##### Source information #####
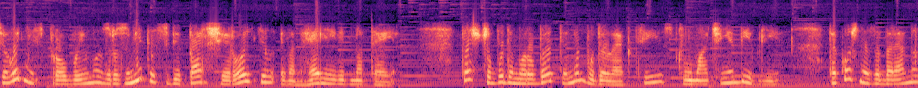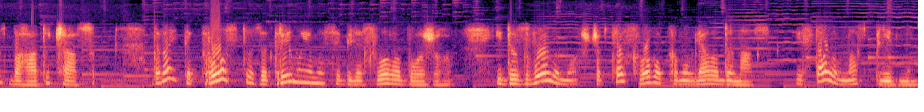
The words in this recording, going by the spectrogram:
Сьогодні спробуємо зрозуміти собі перший розділ Евангелії від Матея. Те, що будемо робити, не буде лекції з тлумачення Біблії. Також не забере нас багато часу. Давайте просто затримуємося біля Слова Божого і дозволимо, щоб це слово промовляло до нас і стало в нас плідним,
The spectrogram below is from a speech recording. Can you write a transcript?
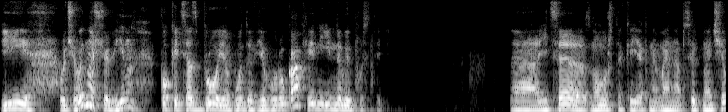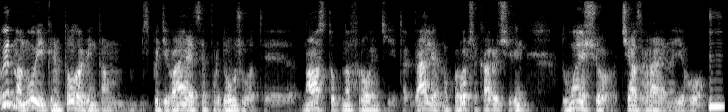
І очевидно, що він, поки ця зброя буде в його руках, він її не випустить. Е, І це знову ж таки, як на мене, абсолютно очевидно. Ну і крім того, він там сподівається продовжувати наступ на фронті і так далі. Ну, коротше кажучи, він думає, що час грає на його е,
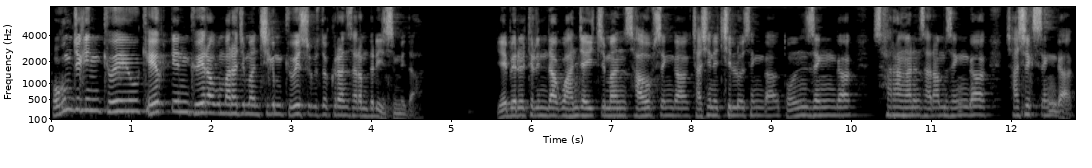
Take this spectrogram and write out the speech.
복음적인 교회요, 개혁된 교회라고 말하지만 지금 교회 속에서도 그런 사람들이 있습니다. 예배를 드린다고 앉아 있지만 사업 생각, 자신의 진로 생각, 돈 생각, 사랑하는 사람 생각, 자식 생각,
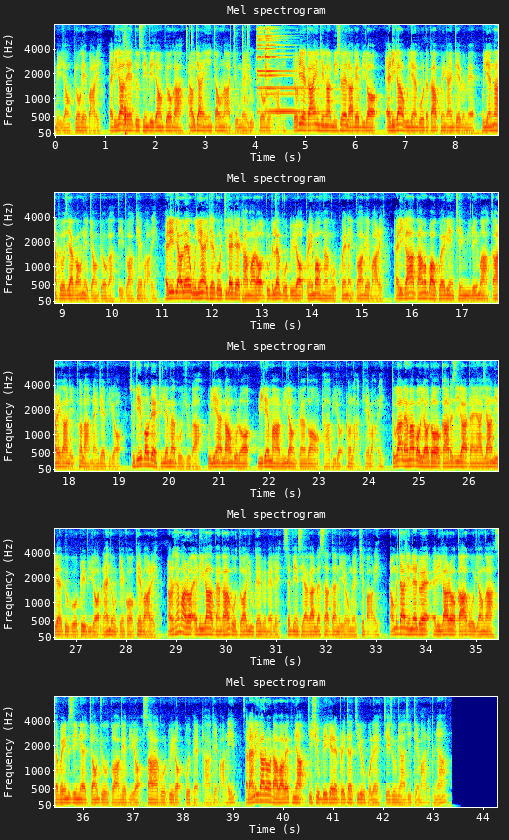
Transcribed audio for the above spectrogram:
နေကြောင်းပြောခဲ့ပါတယ်အက်ဒီကလည်းသူစင်ပြေကြောင်းပြောကနောက်ကြရင်ကြောင်းလာကြုံမယ်လို့ပြောခဲ့ပါတယ်ရုတ်တရက်ကားအင်ဂျင်ကမီးဆွဲလာခဲ့ပြီးတော့အက်ဒီကဝီလျံကိုတကားဖွင့်ခိုင်းခဲ့ပေမဲ့ဝီလျံကပြောစရာကောင်းတဲ့အကြောင်းပြောကတည်သွားခဲ့ပါတယ်အဲ့ဒီတယောက်လဲဝီလျံအိတ်ထက်ကိုကြီးလိုက်တဲ့အခါမှာတော့တူတလက်ကိုတွေးတော့ဘရင်ပေါက်မှန်ကိုခွဲနိုင်သွားခဲ့ပါတယ် အဲ့ဒီကကားမပေါက်ခွဲခင်အချိန်မီလေးမှာကားထဲကနေထွက်လာနိုင်ခဲ့ပြီးတော့စူကြီးပေါက်တဲ့ဒီလက်မှတ်ကိုယူကဝီလျံအလောင်းကိုတော့မီထဲမှာမီးလောင်ကျွမ်းသွားအောင်ထားပြီးတော့ထွက်လာခဲ့ပါတယ်သူကလမ်းမပေါက်ရောက်တော့ကားတစ်စီးကတန်ရာရနေတဲ့သူကိုတွေ့ပြီးတော့လမ်းကြုံတင်ခေါ်ခဲ့ပါတယ်နောက်တစ်ခါမှာတော့အက်ဒီကဘန်ကားကိုသွားယူခဲ့ပေမဲ့လည်းစစ်ပင်ဆရာကလက်ဆက်တက်နေတုံးပဲဖြစ်ပါတယ်နောက်မကြခင်တဲ့အတွက်အက်ဒီကတော့ကားကိုရောင်းကစပိန်တစ်စီးနဲ့အကြောင်းကြိုသွားခဲ့ပြီးတော့ဆာရာကိုတွေ့တော့ပွေ့ဖက်ထားခဲ့ပါတယ်ဇလန်လီကတော့ဒါပါပဲခင်ဗျကြည့်ရှုပေးခဲ့တဲ့ပရိသတ်ကြီးတို့ကိုလည်းကျေးဇူးများကြီးတင်ပါတယ်ခင်ဗျာ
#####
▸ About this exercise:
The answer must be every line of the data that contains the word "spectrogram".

▸ Your solution:
The words in this recording, going by the spectrogram:
The spectrogram below is from a speech recording. Can you write a transcript?
Take this spectrogram and write out the speech.
Transcribed audio for the above spectrogram:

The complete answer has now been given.